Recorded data
□ □ □ □

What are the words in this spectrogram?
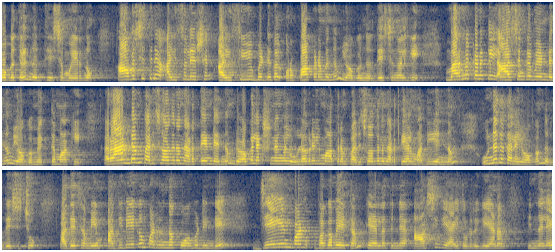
യോഗത്തിൽ നിർദ്ദേശമുയർന്നു. ആവശ്യത്തിന് ഐസൊലേഷൻ ഐസിയു ബെഡുകൾ ഉറപ്പാക്കണമെന്നും യോഗം നിർദ്ദേശം നൽകി. മരണക്കണക്കിൽ ആശങ്ക വേണ്ടെന്നും യോഗം വ്യക്തമാക്കി. റാൻഡം പരിശോധന നടത്തേണ്ടെന്നും രോഗലക്ഷണങ്ങൾ ഉള്ളവരിൽ മാത്രം പരിശോധന നടത്തിയാൽ മതിയെന്നും ഉന്നതതല യോഗം നിർദ്ദേശിച്ചു. അതേസമയം അതിവേഗം പടരുന്ന കോവിഡിന്റെ ജെ എൻ വൺ വകഭേദം കേരളത്തിന്റെ ആശങ്കയായി തുടരുകയാണ്. ഇന്നലെ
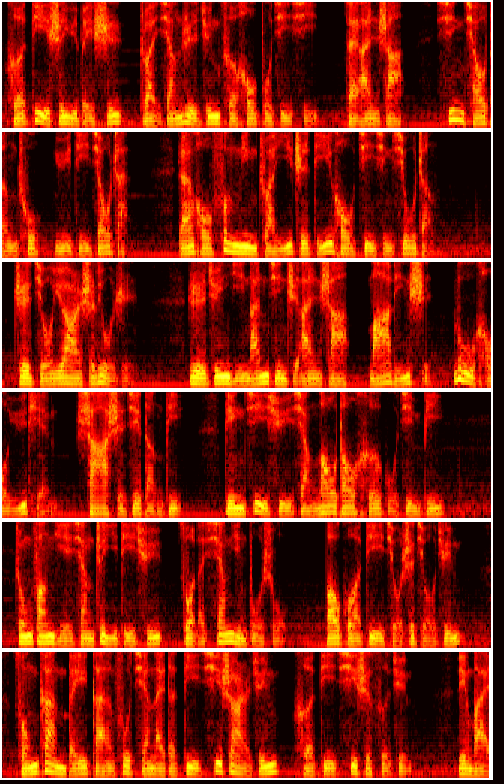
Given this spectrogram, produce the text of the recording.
和第十预备师转向日军侧后部进袭，在安沙、新桥等处与敌交战。然后奉命转移至敌后进行休整。至九月二十六日，日军以南进至安沙、麻林市、路口于田、沙市街等地，并继续向捞刀河谷进逼。中方也向这一地区做了相应部署，包括第九十九军从赣北赶赴前来的第七十二军和第七十四军，另外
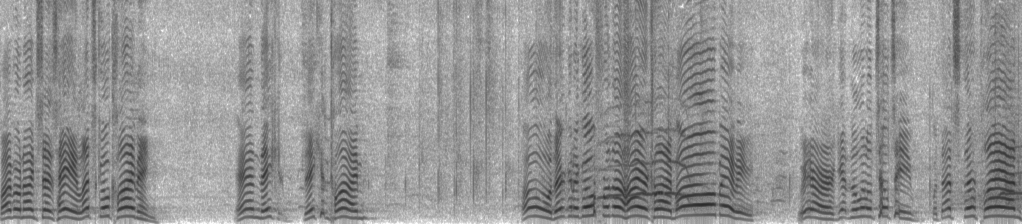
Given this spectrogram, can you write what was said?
509 says, hey, let's go climbing. And they, they can climb. Oh, they're going to go for the higher climb. Oh, baby. We are getting a little tilty, but that's their plan.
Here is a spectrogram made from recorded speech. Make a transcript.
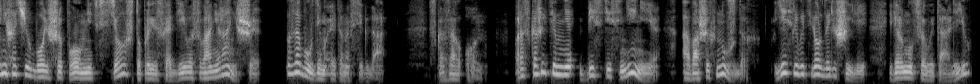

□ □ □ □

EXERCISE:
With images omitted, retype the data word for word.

WRITTEN SOLUTION:
What are the words in this spectrogram?
യോഗത്തിൽ നിർദ്ദേശമുയർന്നു. ആവശ്യത്തിന് ഐസൊലേഷൻ ഐസിയു ബെഡുകൾ ഉറപ്പാക്കണമെന്നും യോഗം നിർദ്ദേശം നൽകി. മരണക്കണക്കിൽ ആശങ്ക വേണ്ടെന്നും യോഗം വ്യക്തമാക്കി. റാൻഡം പരിശോധന നടത്തേണ്ടെന്നും രോഗലക്ഷണങ്ങൾ ഉള്ളവരിൽ മാത്രം പരിശോധന നടത്തിയാൽ മതിയെന്നും ഉന്നതതല യോഗം നിർദ്ദേശിച്ചു. അതേസമയം അതിവേഗം പടരുന്ന കോവിഡിന്റെ ജെ എൻ വൺ വകഭേദം കേരളത്തിന്റെ ആശങ്കയായി തുടരുകയാണ്. ഇന്നലെ
Given this spectrogram, produce the text of the recording.
和第十预备师转向日军侧后部进袭，在安沙、新桥等处与敌交战。然后奉命转移至敌后进行休整。至九月二十六日，日军以南进至安沙、麻林市、路口于田、沙市街等地，并继续向捞刀河谷进逼。中方也向这一地区做了相应部署，包括第九十九军从赣北赶赴前来的第七十二军和第七十四军，另外
Given this spectrogram, can you write what was said?
509 says, hey, let's go climbing. And they, they can climb. Oh, they're going to go for the higher climb. Oh, baby. We are getting a little tilty, but that's their plan.
Here is a spectrogram made from recorded speech. Make a transcript.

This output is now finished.